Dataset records
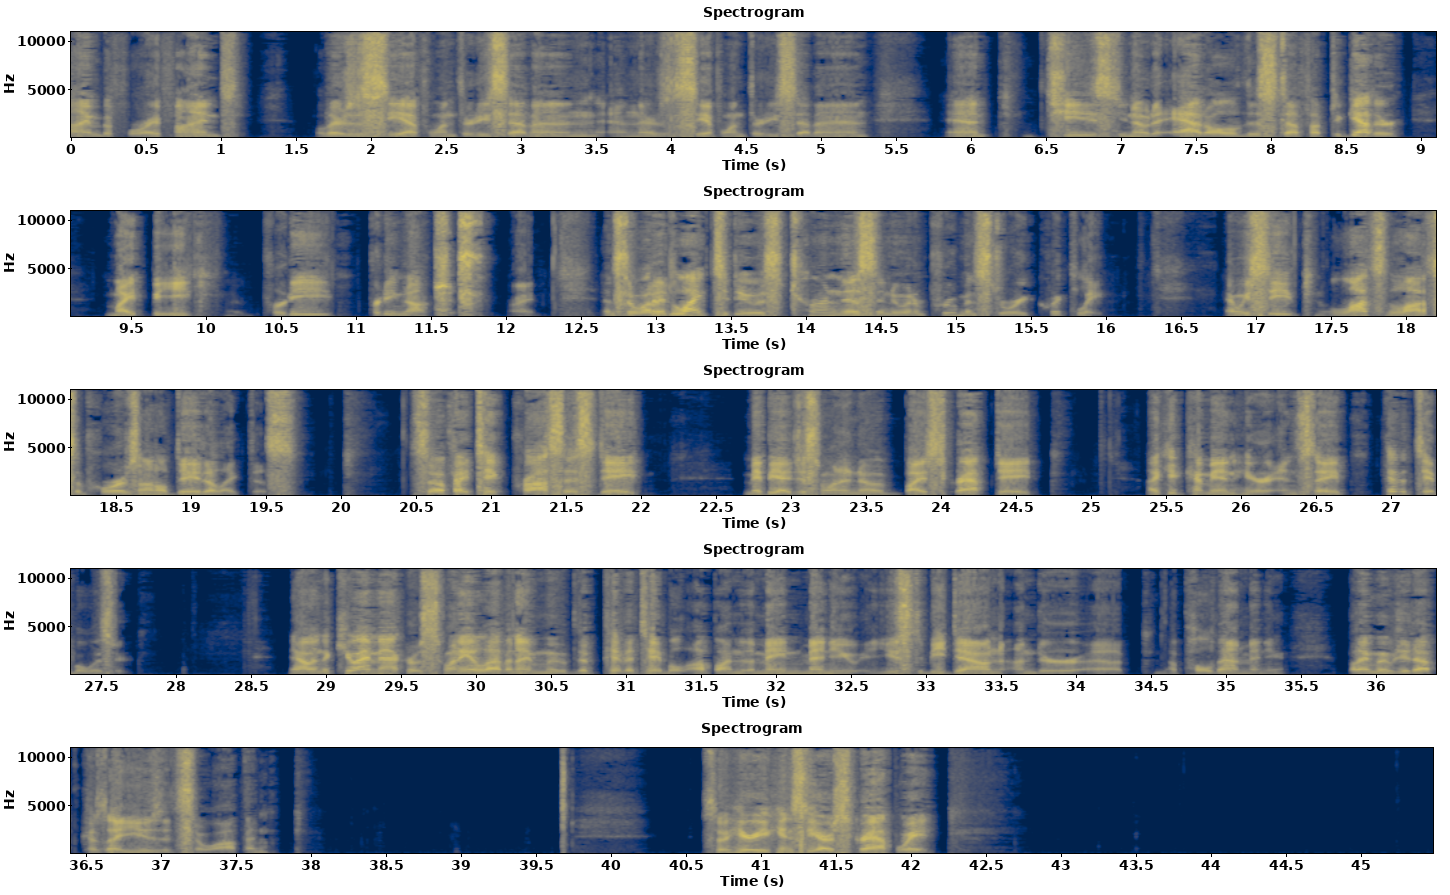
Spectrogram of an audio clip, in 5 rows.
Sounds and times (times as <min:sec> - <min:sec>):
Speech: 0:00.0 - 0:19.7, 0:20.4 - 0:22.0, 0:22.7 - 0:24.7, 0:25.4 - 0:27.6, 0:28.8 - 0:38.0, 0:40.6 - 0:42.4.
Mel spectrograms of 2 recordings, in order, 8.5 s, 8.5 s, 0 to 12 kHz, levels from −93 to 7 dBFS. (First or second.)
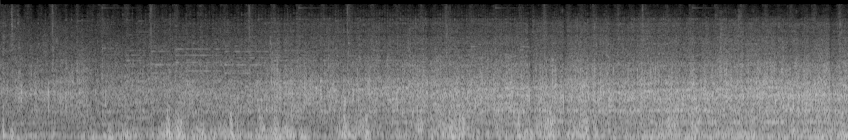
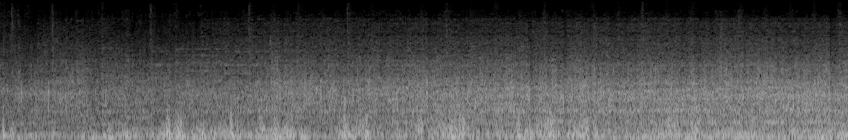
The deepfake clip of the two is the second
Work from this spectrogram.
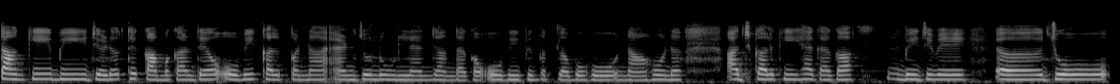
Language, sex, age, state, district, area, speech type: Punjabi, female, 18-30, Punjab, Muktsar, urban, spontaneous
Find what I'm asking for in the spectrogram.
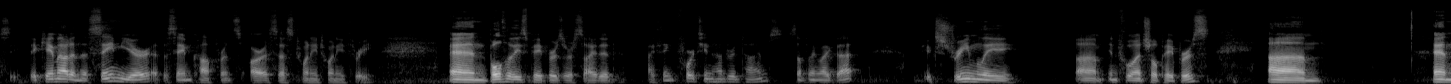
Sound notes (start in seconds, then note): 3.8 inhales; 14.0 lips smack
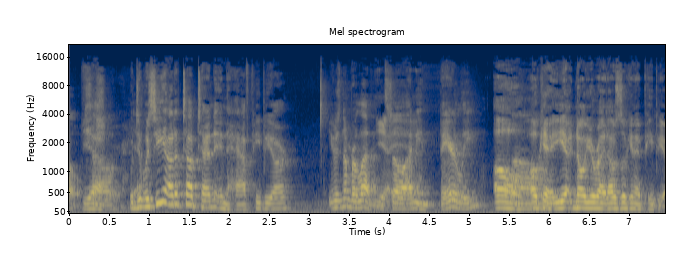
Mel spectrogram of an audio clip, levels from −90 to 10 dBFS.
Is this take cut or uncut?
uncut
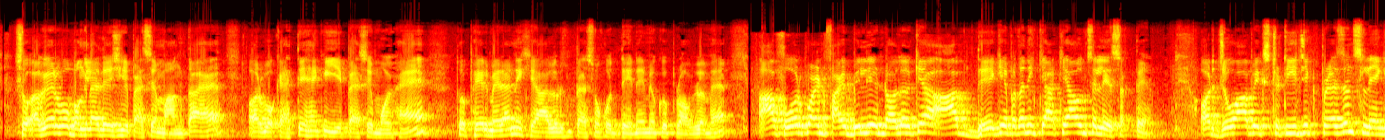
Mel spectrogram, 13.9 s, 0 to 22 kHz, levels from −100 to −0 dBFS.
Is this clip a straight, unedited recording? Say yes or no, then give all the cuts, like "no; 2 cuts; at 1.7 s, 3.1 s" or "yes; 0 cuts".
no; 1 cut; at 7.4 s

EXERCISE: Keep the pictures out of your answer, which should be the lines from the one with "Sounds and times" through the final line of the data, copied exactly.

OUTPUT:
Sounds and times (times as <min:sec> - <min:sec>):
Speech: 0:00.0 - 0:19.7, 0:20.4 - 0:22.0, 0:22.7 - 0:24.7, 0:25.4 - 0:27.6, 0:28.8 - 0:38.0, 0:40.6 - 0:42.4.
Mel spectrograms of 2 recordings, in order, 8.5 s, 8.5 s, 0 to 12 kHz, levels from −93 to 7 dBFS. (First or second.)
The deepfake clip of the two is the second
Work from this spectrogram.
Language, sex, age, state, district, area, speech type: Punjabi, female, 18-30, Punjab, Muktsar, urban, spontaneous
Find what I'm asking for in the spectrogram.
Sound notes (start in seconds, then note): 3.8 inhales; 14.0 lips smack
Mel spectrogram of an audio clip, levels from −90 to 10 dBFS.
Is this take cut or uncut?
uncut
Mel spectrogram, 13.9 s, 0 to 22 kHz, levels from −100 to −0 dBFS.
Is this clip a straight, unedited recording? Say yes or no, then give all the cuts, like "no; 2 cuts; at 1.7 s, 3.1 s" or "yes; 0 cuts".
no; 1 cut; at 7.4 s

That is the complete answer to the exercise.